• [WHAT NEEDS TO BE DONE] Could you copy exactly the lines from the one containing "Above is a spectrogram" through the last line of the records, leaving out every picture?

═════ AVAILABLE DATA

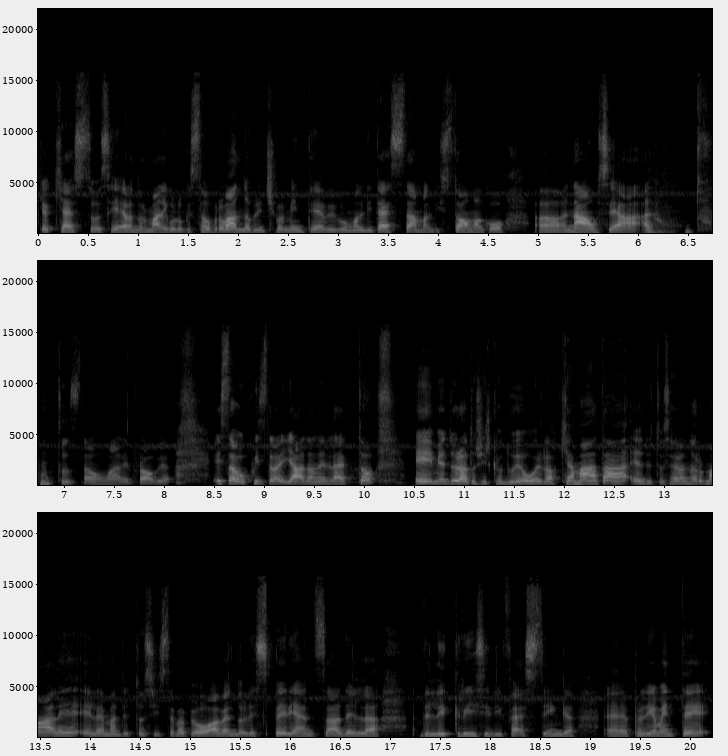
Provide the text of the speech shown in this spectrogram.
Gli ho chiesto se era normale quello che stavo provando, principalmente avevo mal di testa, mal di stomaco, uh, nausea, tutto stavo male proprio e stavo qui sdraiata nel letto e mi è durato circa due ore. L'ho chiamata e ho detto se era normale e lei mi ha detto sì, stai proprio avendo l'esperienza del, delle crisi di fasting. Eh, praticamente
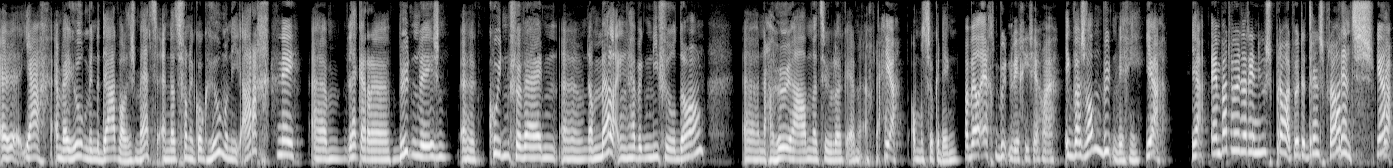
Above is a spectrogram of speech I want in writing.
uh, ja, en wij hielpen inderdaad wel eens met. En dat vond ik ook helemaal niet erg. Nee. Um, lekker uh, buitenwezen, uh, koeien verwijden. nou, melken heb ik niet veel gedaan. nou, heuhalen natuurlijk. En nou, ja. allemaal zulke dingen. Maar wel echt buitenwiggie, zeg maar. Ik was wel een buitenwiggie, ja. ja. ja. En wat wordt er in uw spraat? Wordt het Drents praat? Drents, ja. ja.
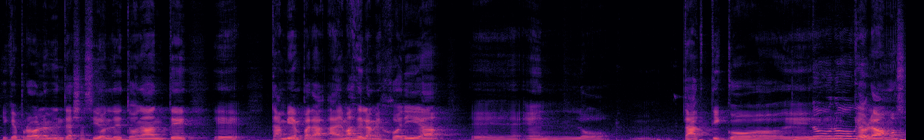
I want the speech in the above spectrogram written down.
y que probablemente haya sido el detonante eh, también para, además de la mejoría eh, en lo táctico eh, No, no, que hablábamos,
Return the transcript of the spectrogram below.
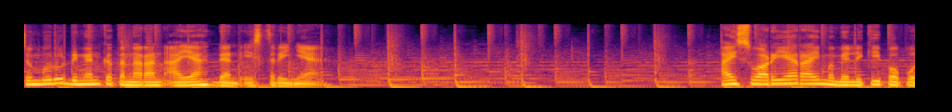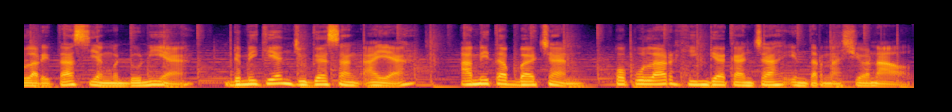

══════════

• [EXERCISE OUTPUT]
Above is a spectrogram of speech I want in writing.
uh, ja, en wij hielpen inderdaad wel eens met. En dat vond ik ook helemaal niet erg. Nee. Um, lekker uh, buitenwezen, uh, koeien verwijden. nou, melken heb ik niet veel gedaan. nou, heuhalen natuurlijk. En nou, ja. allemaal zulke dingen. Maar wel echt buitenwiggie, zeg maar. Ik was wel een buitenwiggie, ja. ja. ja. En wat wordt er in uw spraat? Wordt het Drents praat? Drents, ja. ja.
I want the speech in the above spectrogram written down.
y que probablemente haya sido el detonante eh, también para, además de la mejoría eh, en lo táctico eh, No, no, que hablábamos,
Return the transcript of the spectrogram below.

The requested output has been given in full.